The book also introduces some of the scientific and technical challenges you face in developing real-world deep learning applications. For instance, you’ll get an in-depth look at the “class imbalance” problem, which happens often in medical imaging applications because most scans are benign and very few represent malignant patterns.
Another problem the book shows (which I’ve seen less discussed elsewhere) is the storage and caching of training data. When you’re dealing with huge datasets, you’ll have to have a strategy to load and store your data efficiently or else data retrieval becomes a bottleneck when training your deep learning model, and you won’t be able to leverage the full power of your GPUs.
Gradually, Deep Learning with PyTorch builds up the different components of the cancer detection application and brings them together in a complicated object-oriented Python application. In the process, the authors continue to teach new concepts and techniques such as confusion matrices, performance metrics (recall, precision, and F1 score), data augmentation, transfer learning, and more. You’ll also get to use evaluation tools such as TensorBoard (even though TensorBoard was created for TensorFlow, the authors show that you can also use it to track progress on PyTorch applications).
The real-world setting also lays the groundwork for some invaluable deep learning lessons, such as the need to test modifications one at a time—when you make several modifications to your deep learning model at the same time, you won’t be able to draw consistent and reliable conclusions.
As the second section comes to a close, you’ll put all the pieces of your deep learning application together and learn to serve them on the web.
Things get too complicated
Deep Learning with PyTorch is one of the few books that take you through a full-fledged application, which is great, because it helps highlight aspects of the deep learning development pipeline that other books miss.
But the tradeoff is that somewhere along the book, the code gets too complicated for readers who are having their first taste of deep learning. Now, I wouldn’t make this criticism of an intermediate or advanced Python deep learning book. But with all its intuitive descriptions and cartoonish depictions, Deep Learning with PyTorch is undoubtedly a book for beginners. But unfortunately, novices will not be able to benefit to the full from the second section, especially since each new chapter builds up on previous chapters. On the other hand, experienced deep learning developers will be bored by some of the explanations the book gives on basic deep learning topics.
You can’t satisfy both newbies and veterans in the same book. In my opinion, the medical application section minus the introductory material could have been an independent book for people who already have experience with deep learning algorithms.
But even if you don’t understand all of what Deep Learning with PyTorch has to offer, I still suggest you read the entire book. The impression it will leave is invaluable: Deep learning is a complicated field, a mix of science and art where learning never ends.

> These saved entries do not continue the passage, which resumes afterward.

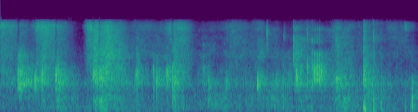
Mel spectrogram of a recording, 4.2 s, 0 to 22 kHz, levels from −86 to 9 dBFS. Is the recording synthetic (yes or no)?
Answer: no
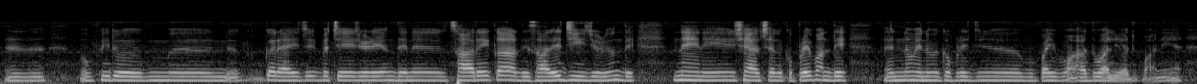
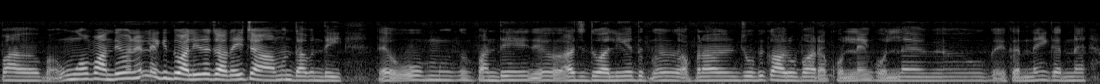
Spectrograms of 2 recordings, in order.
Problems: constant background noise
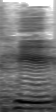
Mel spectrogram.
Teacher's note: the pronoun they is pronounced as hey in the shikarpuri dialect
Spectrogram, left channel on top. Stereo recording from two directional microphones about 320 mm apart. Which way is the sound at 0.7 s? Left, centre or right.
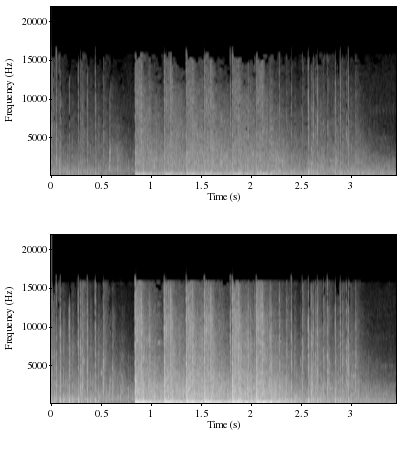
Right.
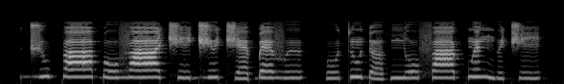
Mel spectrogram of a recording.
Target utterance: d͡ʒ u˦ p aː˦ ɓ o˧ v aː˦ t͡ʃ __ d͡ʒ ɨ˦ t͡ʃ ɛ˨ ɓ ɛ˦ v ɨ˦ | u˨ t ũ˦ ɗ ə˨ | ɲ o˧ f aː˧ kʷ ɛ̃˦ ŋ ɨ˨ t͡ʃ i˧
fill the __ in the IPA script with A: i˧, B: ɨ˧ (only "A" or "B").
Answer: A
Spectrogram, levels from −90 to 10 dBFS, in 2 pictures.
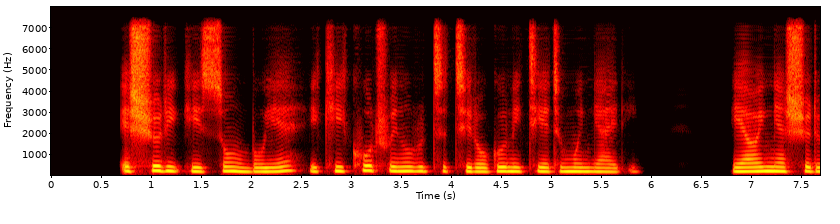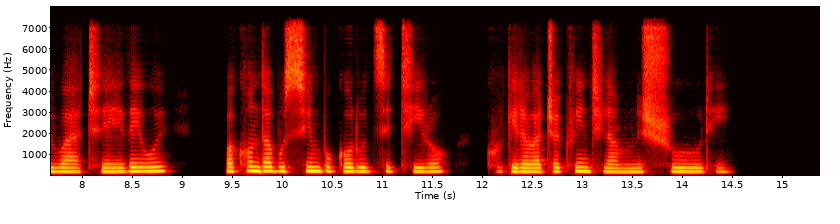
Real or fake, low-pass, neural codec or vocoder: fake; 7.2 kHz; codec, 16 kHz, 0.2 kbps, FocalCodec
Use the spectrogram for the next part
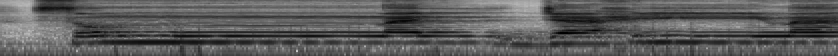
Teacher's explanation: ثم الجحیم، جیم کو بغیر کھینچے پڑھنا ہے۔ ہا کو صاف کر کے گلے سے نکالیں گے، گلے کا وہ حصہ جو منہ کی جانب ہے، اور ہا کو آگے یائے مدہ سے ملا دیں گے، اس لیے کہ وہ ساکن ہے، اور ہا کو ایک الف کے مقدار کھینچیں گے۔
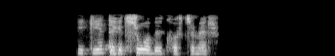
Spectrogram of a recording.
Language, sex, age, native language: Icelandic, female, 30-39, Icelandic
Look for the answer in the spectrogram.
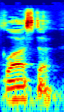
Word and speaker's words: Gloucester: which is the Annisquam Village is part of Gloucester, Massachusetts, or Gloucester, properly pronounced. Yeah. I'm from not far from there, so I know it's pronounced Gloucester.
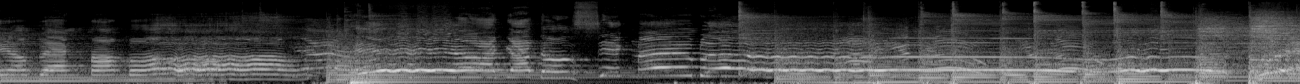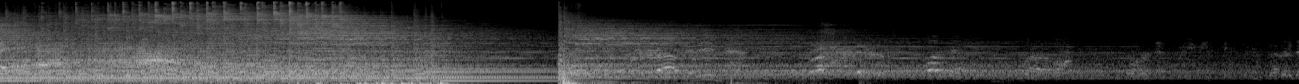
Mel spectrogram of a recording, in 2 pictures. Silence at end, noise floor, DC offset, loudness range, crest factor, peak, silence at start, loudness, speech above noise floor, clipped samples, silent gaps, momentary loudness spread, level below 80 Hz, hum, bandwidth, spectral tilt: 0 s; -50 dBFS; under 0.1%; 16 LU; 18 dB; -4 dBFS; 0 s; -21 LUFS; 25 dB; under 0.1%; none; 17 LU; -36 dBFS; none; over 20 kHz; -4.5 dB/octave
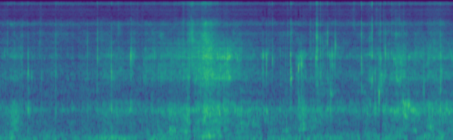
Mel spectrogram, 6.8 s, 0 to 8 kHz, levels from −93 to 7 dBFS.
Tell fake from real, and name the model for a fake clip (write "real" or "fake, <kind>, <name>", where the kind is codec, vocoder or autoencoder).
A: fake, codec, DAC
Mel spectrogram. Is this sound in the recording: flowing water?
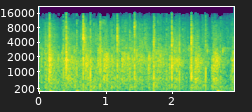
no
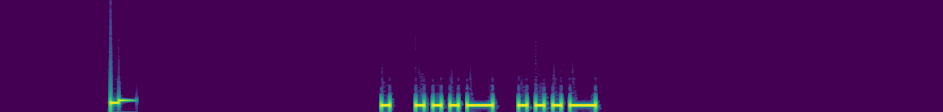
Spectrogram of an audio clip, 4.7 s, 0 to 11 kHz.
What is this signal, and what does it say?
Morse code, heard as a keyed tone, about 28 wpm, 700 Hz. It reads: EVV
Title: All Cut Numbers - 3-Digit 28wpm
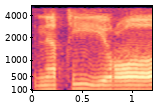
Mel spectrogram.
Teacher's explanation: انا عارف للقاف مع ان القاف مكسورة ضعيفة واخد ادنى المراتب ممكن يبدل القاف كاف بسبب انه يرقق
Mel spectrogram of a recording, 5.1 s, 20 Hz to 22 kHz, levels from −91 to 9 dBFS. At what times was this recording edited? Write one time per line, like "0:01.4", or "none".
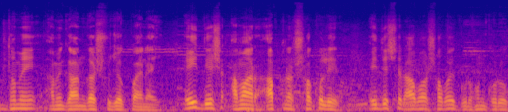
0:01.7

Perhaps the best lesson in deep learning the authors teach us comes at the end of Chapter 14: “In all likelihood, the vast majority of your experiments will not work out. Not every idea will be a discovery, and not every change will be a breakthrough. Deep learning is fiddly. Deep learning is fickle. And remember that deep learning is literally pushing at the forefront of human knowledge; it’s a frontier that we are exploring and mapping further every day, right now. It’s an exciting time to be in the field, but as with most fieldwork, you’re going to get some mud on your boots.”